Deb Olin Unferth
Writing On the Air is broadcast Wednesdays from 6-7 pm Central from the KOOP Radio studios in Austin, Texas . We’re heard on Austin radio 91.7FM KOOP, and online at KOOP.org. You can also listen at Radio Free America and TuneIn.com. Soon after the end of each program, the episode will be available on Radio Free America for a couple of weeks.
For our past episodes, try the search bar, or simply scroll through the shows below. You can hear the audios on each page, or head over to iTunes for our podcast. For show updates, follow us on Facebook and Twitter.
We’re glad you’re here, and thanks for listening to our show.

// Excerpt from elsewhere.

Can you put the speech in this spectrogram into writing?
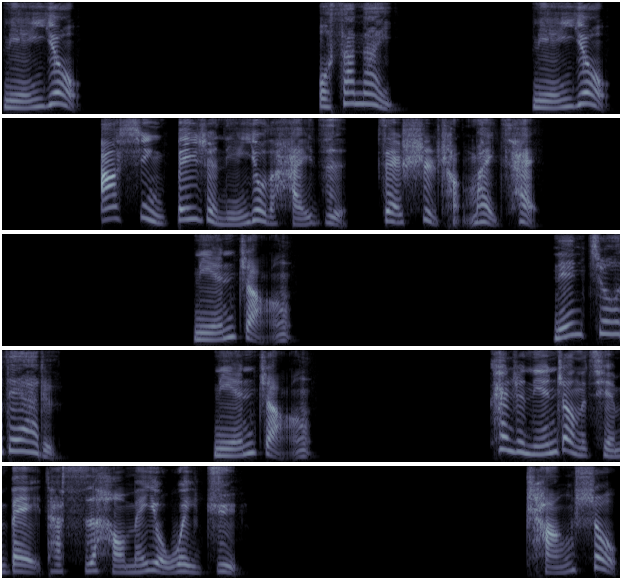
年幼，おさない。年幼，阿信背着年幼的孩子在市场卖菜。年长，年長である。年长，看着年长的前辈，他丝毫没有畏惧。长寿，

Deb Olin Unferth is the author of the memoir Revolution: The Year I Fell in Love and Went to Join the War, finalist for the National Book Critics Circle Award; the story collection Minor Robberies; and the novel Vacation, winner of the Cabell First Novel Award. Her work appears in Harper’s, The Paris Review, McSweeney’s, Tin House, Granta, and elsewhere. She has received three Pushcart Prizes, and a grant from Creative Capital for Innovative Literature.

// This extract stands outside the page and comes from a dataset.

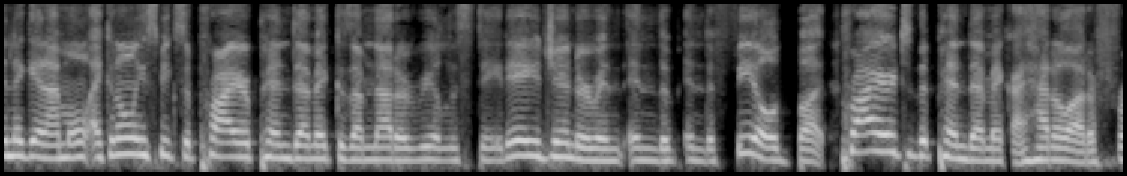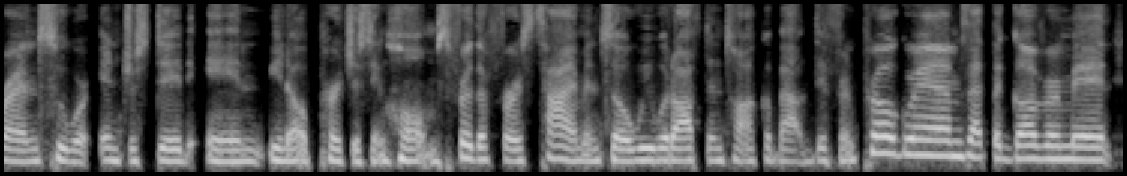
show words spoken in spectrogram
and again, I'm only, I can only speak to prior pandemic because I'm not a real estate agent or in, in the in the field. But prior to the pandemic, I had a lot of friends who were interested in you know purchasing homes for the first time, and so we would often talk about different programs that the government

Deb holds an M.F.A. in Creative Writing from Syracuse University and a B.A. in Philosophy from the University of Colorado. She lives in Austin, and is an associate professor in creative writing at The University of Texas where she teaches for the Michener Center and the New Writers Project. She has just received the Governor’s 2017 Criminal Justice Volunteer Award for her creative writing class at the Connally Penitentiary.
Her latest book is WAIT TILL YOU SEE ME DANCE (Graywolf Press, March 21, 2017).
“A stunning debut collection. . . . 39 poignant, sharp-edged stories that cut right to the bone of the human psyche with precision and grace. . . . Chock-full of emotional insight and comic verve, Unferth’s beguiling stories are not to be missed.”—Kirkus Reviews, starred review
“Deb Olin Unferth’s stories are so smart, fast, full of heart, and distinctive in voice—each an intense little thought-system going out earnestly in search of strange new truths. What an important and exciting talent.”—George Saunders
Deb Olin Unferth is one of the most daring and entertaining writers in America today.”—Sam Lipsyte
“Unferth’s tales expose life’s underlying darkness, while offering hard-won moments of clarity that cut straight to the heart.”―Booklist
“This book is an astonishment―strange, brainy, and loaded with feeling. Deb Olin Unferth shows, with brilliant force, the startling vitality of the short story. She is a master.”―Ben Marcus
“Deb Olin Unferth’s stories are wild, funny, and wonderful.”―Geoff Dyer
“Wait Till You See Me Dance delivers on the promise of surprise in its title: Thirty-nine tap-dance sharp, hilarious stories take up people with hearts askew and right them. Disgruntled mothers, daughters, adjunct professors, speak in a voice ‘with a tarp of sad earnestness’ so as to win over the reader every time.”―Chirstine Schutt, author of Prosperous Friends
About WAIT TILL YOU SEE ME DANCE
For more than ten years, Deb Olin Unferth has been publishing startlingly askew, wickedly comic, cutting-edge fiction in magazines such as Granta, Harper’s Magazine, McSweeney’s, NOON, and The Paris Review. Her stories are revered by some of the best American writers of our day, but until now there has been no stand-alone collection of her short fiction.
Wait Till You See Me Dance consists of several extraordinary longer stories as well as a selection of intoxicating very short stories. In the chilling “The First Full Thought of Her Life,” a shooter gets in position while a young girl climbs a sand dune. In “Voltaire Night,” students compete to tell a story about the worst thing that ever happened to them. In “Stay Where You Are,” two oblivious travelers in Central America are kidnapped by a gunman they assume to be an insurgent—but the gunman has his own problems.
An Unferth story lures you in with a voice that seems amiable and lighthearted, but it swerves in sudden and surprising ways that reveal, in terrifying clarity, the rage, despair, and profound mournfulness that have taken up residence at the heart of the American dream. These stories often take place in an exaggerated or heightened reality, a quality that is reminiscent of the work of Donald Barthelme, Lorrie Moore, and George Saunders, but in Unferth’s unforgettable collection she carves out territory that is entirely her own. –Graywolf Press